Energy Transfer (NYSE:ET) ended 2019 on a high note as its earnings came in above the top end of its already upwardly revised forecast range. That high-end result came despite the growing presence of some headwinds across several of its business segments.

Those issues, unfortunately, will continue affecting the company in the coming year, which was evident in its rather lackluster guidance.

Drilling down into Energy Transfer's fourth-quarter results

Metric

Q4 2019

Q4 2018

Change

Adjusted EBITDA

$2.807 billion

$2.669 billion

5.2%

Distributable cash flow (DCF)

$1.546 billion

$1.516 billion

2%

DCF per unit

$0.57

$0.58

-1.7%

Distribution coverage ratio

1.88 times

1.90 times

-1.1%

Data source: Energy Transfer. 

Energy Transfer grew its adjusted EBITDA by 5% versus the year-ago period during the fourth quarter, pushing its full-year total to $11.2 billion. That was nearly 18% higher than 2018's level and above the company's upwardly revised $11 billion to $11.1 billion guidance range. DCF, meanwhile, rose 2%, pushing the full-year total to $6.3 billion, up more than 17% year over year. That was enough cash to cover the MLP's massive 9.6%-yielding payout by an ultra-comfortable 1.96 times.

Fueling the company's fourth-quarter growth were its two-liquids focused segments:

Energy Transfer's earnings by segment during the fourth-quarter of 2019 and 2018.

Data source: Energy Transfer. Chart by the author.

Earnings in the NGL and refined products segment surged more than 30% year over year during the fourth quarter. Fueling that growth were higher volumes on several of its legacy systems and the completion of three major expansion projects, including the Mariner East 2 pipeline, which started up at the very end of 2018.  

Crude oil transportation and services earnings rose 12% from last year's fourth quarter. The main driver was a favorable inventory valuation adjustment.

The earnings growth in those two segments more than offset weaker results across the rest of Energy Transfer's business units.

Earnings in the MLP's intrastate segment slumped nearly 28% due to lower realized natural gas sales and lower realized gains from pipeline optimization activity. Interstate segment earnings, meanwhile, fell almost 10%, due mainly to higher costs. Meanwhile, the profit contribution from its investment in Sunoco (NYSE:SUN) fell about 7% due to lower margins at the fuel distribution company.

A row of pipelines with the sun rising behind them

Image source: Getty Images.

A look at what's ahead for Energy Transfer

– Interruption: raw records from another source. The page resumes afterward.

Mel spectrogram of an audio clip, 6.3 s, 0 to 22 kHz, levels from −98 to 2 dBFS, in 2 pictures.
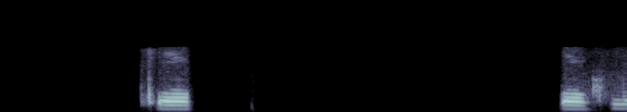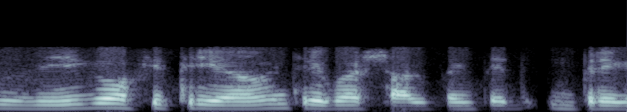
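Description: No technical faults can be heard in this telephone-band speech.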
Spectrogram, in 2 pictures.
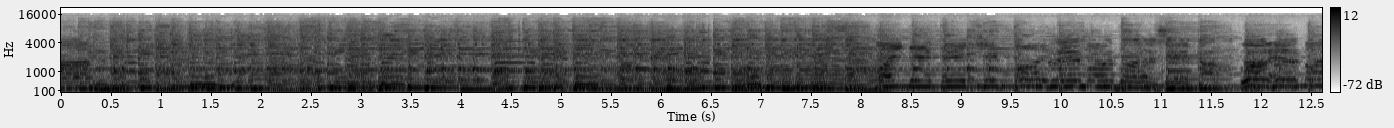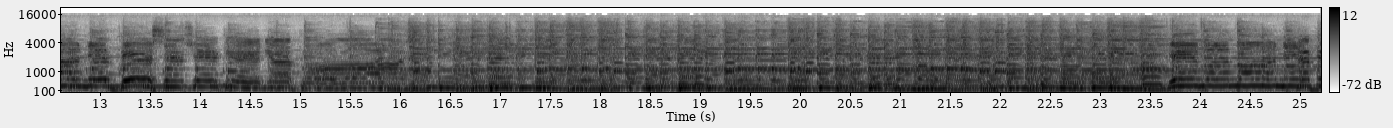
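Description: Albanian folk music: plucked string instruments playing a fast, busy melody.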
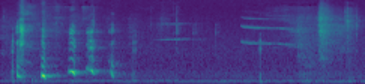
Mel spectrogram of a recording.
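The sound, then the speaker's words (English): A few quick knocks and clatters of a pantry door opening, followed by faint high motor whines as a small robot, Robolore Hall, a robotic version of pianist Laura Hall, rolls out, over a steady low hum. “Oh, wait, we have to open up the pantry because Robolore Hall's in there.”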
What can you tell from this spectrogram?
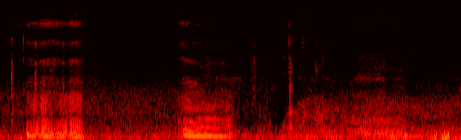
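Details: Eight-week-old American Bully pup snoring while hanging off a chair after play time: two low, rasping snore breaths about two seconds apart, followed by softer, quieter breathing.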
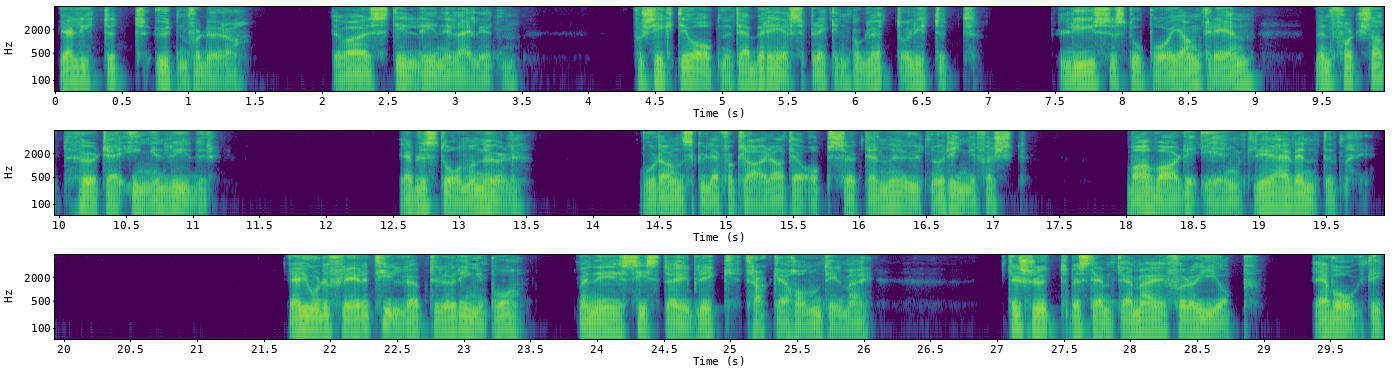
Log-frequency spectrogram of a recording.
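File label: Norwegian Audiobook Male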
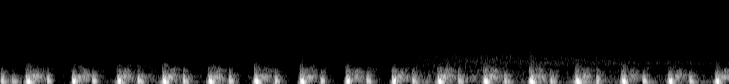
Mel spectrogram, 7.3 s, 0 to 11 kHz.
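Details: Person's own heartbeat while playing a fast-paced racing video game: fast, strong, thumpy beats at about 130 a minute with a soft whooshing murmur between beats; heartbeat with murmur.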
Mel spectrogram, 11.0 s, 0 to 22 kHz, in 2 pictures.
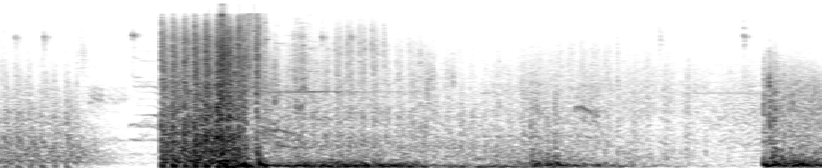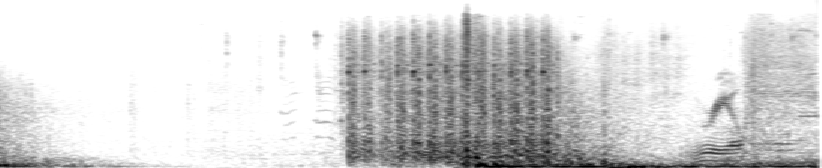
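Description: Heavy automatic gunfire in Call of Duty: Modern Warfare (2019) comes in three loud, sustained bursts separated by quieter stretches of lingering echo and scattered shots, with a voice talking faintly underneath.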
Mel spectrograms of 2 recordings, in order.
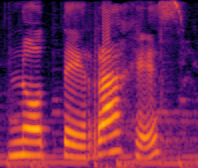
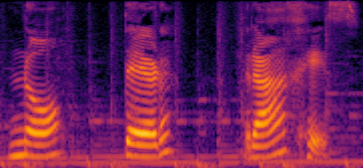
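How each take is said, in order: First: The r in rajes is a single sound. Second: A soft r is doubled with a tiny pause. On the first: "instead of saying" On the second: "double the soft R sound, making a tiny pause"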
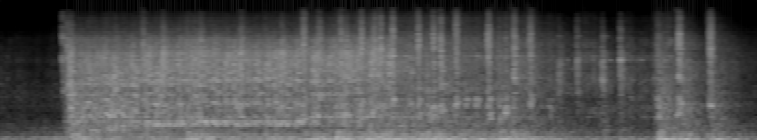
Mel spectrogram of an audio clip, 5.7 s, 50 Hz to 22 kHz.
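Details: 1973 big-block Chevrolet C10 that sat for a year or more, cranking: ragged, uneven, weak attempts to fire for about five seconds that never catch, and exhaust is shooting out of one side.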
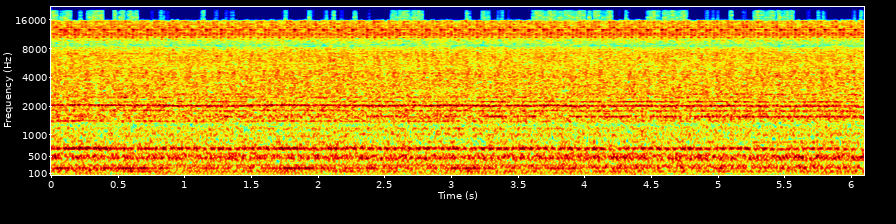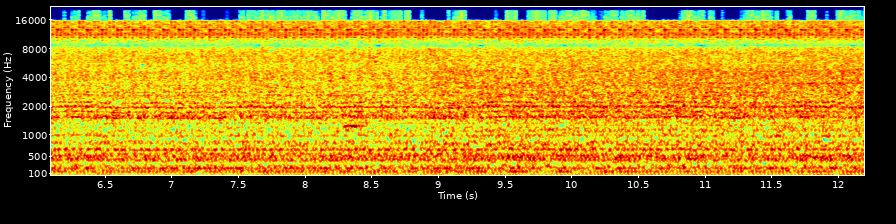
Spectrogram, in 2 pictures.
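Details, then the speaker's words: Chevrolet Aveo, F14D4 engine, cold start after sitting overnight, after replacing the oil pressure relief valve feeding the cam phasers to cure a brief start-up knock: steady, even idle with no phaser rattle; clean and healthy. "Доброе утро, ребята. Как и обещали, в машине теперь холодно. Оно простояло всю ночь."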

Energy Transfer expects to generate between $11 billion and $11.4 billion of adjusted EBITDA this year, which would be roughly flat with last year's level at the midpoint. That's despite the fact that the company closed its acquisition of SemGroup in December and completed several expansion projects last year, with more on deck to start up in 2020. The main issue is that many of the company's commodity price and market-sensitive businesses, which benefited from healthy market conditions in 2019, are starting to face some headwinds that will weigh on results this year. On top of that, it has several legacy contracts expiring that will likely renew at lower rates.

The energy company expects to invest another $3.9 billion to $4.1 billion on expanding its energy infrastructure footprint this year. While that's a bit below last year's level of $4.3 billion, it's slightly higher than its initial capital spending forecast of $3.6 billion to $3.8 billion due to the acquisition of SemGroup, which will add $300 million in capital projects.  

However, the company anticipates that capital spending will decline considerably after this year, with it expecting an annual run-rate in the $2 billion to $2.5 billion range. That's in part because it's raising its return criteria for new expansion projects. It already has $1.8 billion of approved projects in its backlog beyond this year, which is a $300 million increase from the end of last quarter.

With Energy Transfer producing more than $3 billion of annual free cash flow after paying its distribution, it's on track to generate enough cash in 2021 to also cover capital spending with room to spare. As such, it could be in the position to increase its distribution or repurchase some of its deeply discounted units.  

Well positioned for what's ahead

Energy Transfer ended 2019 on a high note by producing guidance-beating results. Unfortunately, some notable headwinds appear as if they'll prevent it from growing this year. However, that won't have too much of an impact on the company since it generates a lot of cash, giving it the funds to cover its big-time distribution as well as the bulk of its expansion-related spending. Because of that, and the projection that capital spending will fall next year, its monster payout is on rock-solid ground.